Lewis made lasting impact in years with Celtics

Lewis made lasting impact in years with Celtics
July 25, 2013, 9:30 am
Share This Post

BOSTON — Reggie Lewis' NBA career lasted six seasons, which is about the length of the average NBA career.

But this career ended much too soon even if he did have have jersey number 35 retired.

"He was well on the verge of being the upper echelon of players in the NBA, being a perennial all-star," Celtics legend Tommy Heinsohn told Comcast SportsNet for the documentary, "Remember Reggie."

Heinsohn added, "This (Lewis' jersey being retired) was kind of recognition of a basketball star who was cheated out of his basketball destiny."


Lewis' rookie season was one in which, like most first-year players on veteran teams, was one in which Lewis didn't see much playing time.

He appeared in 49 games while averaging 4.5 points and 1.3 rebounds in 8.3 minutes per game.

Although he saw limited action, it became clear to most that it was a matter of when - not if - Lewis would emerge as an important cog in the Green Machine.

Lewis' potential was apparent to many, including then-team president Red Auerbach.

"We've watched him quite a bit, not only because he's local," the late Red Auerbach said moments after the Celtics choose Lewis with the No. 22 pick in the 1987 NBA draft. "He can play the big guard; he knows where the hoop is. He drives very well towards the basket. He gives us a dimension that we need in case Danny Ainge or Dennis Johnson gets hurt. We got another big guard."

But as fans would soon discover, the expectations for Lewis only told part of the story as to the kind of impact he could make on games.


It didn't take long for Lewis to earn the respect of his teammates.

And he did it by simply letting his game speak for him, similar to how he found success in high school and later at Northeastern.

"He can run; he handles the ball a lot better than I anticipated," said Larry Bird. "He can jump. He's tough."

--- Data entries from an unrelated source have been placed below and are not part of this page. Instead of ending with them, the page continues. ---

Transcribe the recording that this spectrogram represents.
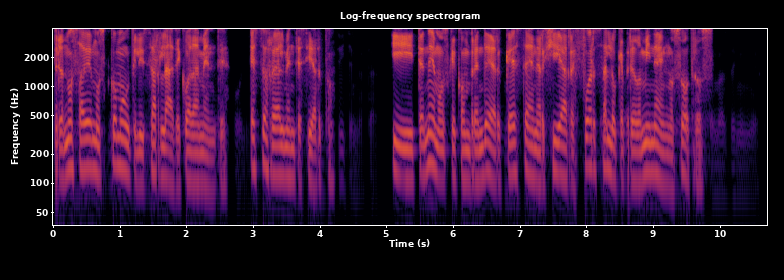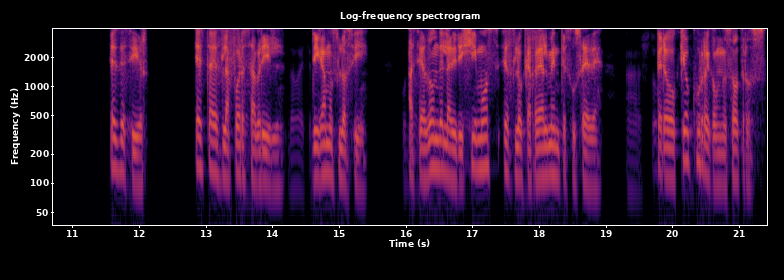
pero no sabemos cómo utilizarla adecuadamente. Esto es realmente cierto. Y tenemos que comprender que esta energía refuerza lo que predomina en nosotros. Es decir, esta es la fuerza abril, digámoslo así. Hacia dónde la dirigimos es lo que realmente sucede. Pero, ¿qué ocurre con nosotros?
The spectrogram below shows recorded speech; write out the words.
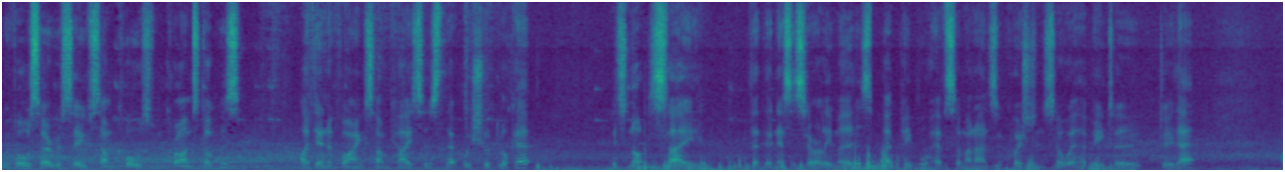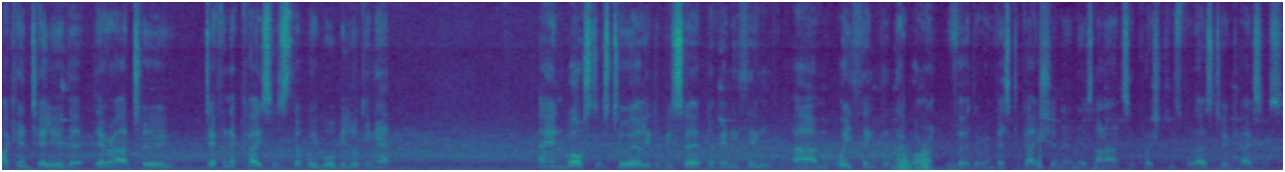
We've also received some calls from Crime Stoppers identifying some cases that we should look at. It's not to say that they're necessarily murders, but people have some unanswered questions, so we're happy to do that. I can tell you that there are two definite cases that we will be looking at, and whilst it's too early to be certain of anything, um, we think that they warrant further investigation and there's unanswered questions for those two cases.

Said Mike Gorman, Celtics play-by-play announcer for Comcast SportsNet: "It was clear to all of us that this wasn't just drafting the local kid who played at Northeastern. This was drafting a player who had a chance to be a leader for a long time."


As Bird's time with the Celtics drew to a close, Lewis' star continued to ascend while climaxing in his selection to the 1993 All-Star Game.

One of Lewis' early breakout performances came during the 1988-1989 season when Larry Bird was out with a heel injury.

In his first NBA start, Lewis tossed in 33 points on an array of mid and long-range shots, not to mention a willingness to attack the rim and finish.

Many recall him blocking Michael Jordan's shot four times in one game that established him as an upper-echelon defender.

"He wasn't afraid of him," Gorman said. "He went at Michael Jordan like he was just some other guy coming down the street."

Longtime Celtics beat writer and columnist with the Boston Globe, Jackie MacMullan said, "Reggie kind of snuck up on all of us, honestly."

Watching Lewis play was an up close and personal study on the Jekyl-and-Hyde like personality players have on and off the court.

"His personality on the court was a lot different than his personality off the court," Gorman said. "Off the court, he was very mild, almost shy. On the court, he was an extremely aggressive player."

And to see that talent taken away following an untimely death 20 years ago, still resonates as one of the great losses the Celtics family has ever suffered.

On March 22, 1995, the Celtics retired Lewis' jersey number 35. He became only the second player for the C's to have his jersey retired without having won an NBA title in Boston (Ed Macauley was the other, but he won a title with the St. Louis Hawks in 1958).

Several members of the Celtics family, past and present, spoke with heavy hearts in remembrance of one of their own whose career ended too soon - much too soon.

"To me, he personified everything a Celtic should be," Auerbach said.

Latest Video